“He had neither hatched any conspiracy nor ever participated in the group of conspirators. He asserted that his character was transparent. He said that of course he was revolting against corruption, money-mindedness, exploitation, oppression, slavery and faithlessness.” “If the ruling clique of Pakistan, which has grown under the shadow of exploitative system, and which in turn is represented by the state bureaucracy and military dominance, consider my stand a conspiracy, it is no surprise to me. History tells us that whenever a movement was set afloat against exploitation and enslavement, the dominant rulers always took support of the term “conspiracy”.  If these words spoken boldly in the court are analyzed dispassionately, then Maqbool Bhat rises as a person of revolutionary and innovative ideas, one who is passionately against oppression, enslavement and subjugation. He was a leader of extraordinary courage.

This is the 30th year of his martyrdom. The best and befitting tribute that we can pay to this lighthouse of knowledge and consciousness is that we wriggle out of confusion and put the Kashmiri nation on the true path of national independence. Late Dr. Farooq Haider had composed an elegy on the martyrdom of Maqbool Bhat. Its two concluding verses are as follows:

“Main jhut ke suraj se nahin laya hun kirnen
 Main nor-e sadaqat kelie khud hi jala hun”

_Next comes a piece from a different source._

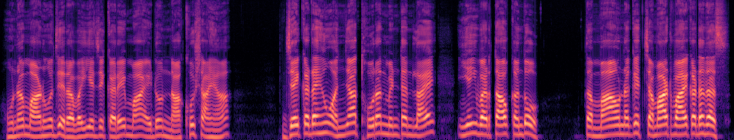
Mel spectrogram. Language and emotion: Sindhi, angry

It will be a stupendous task to put in black and white all fine qualities of Bhat Sahib, his dedication to the cause, his upbringing, his line of thought, his training etc. of which I have retained innumerable memories. These have to be brought to the people. Should God Almighty spare me time and opportunity, I intend to record all that passes my mind’s screen for our younger and future generations.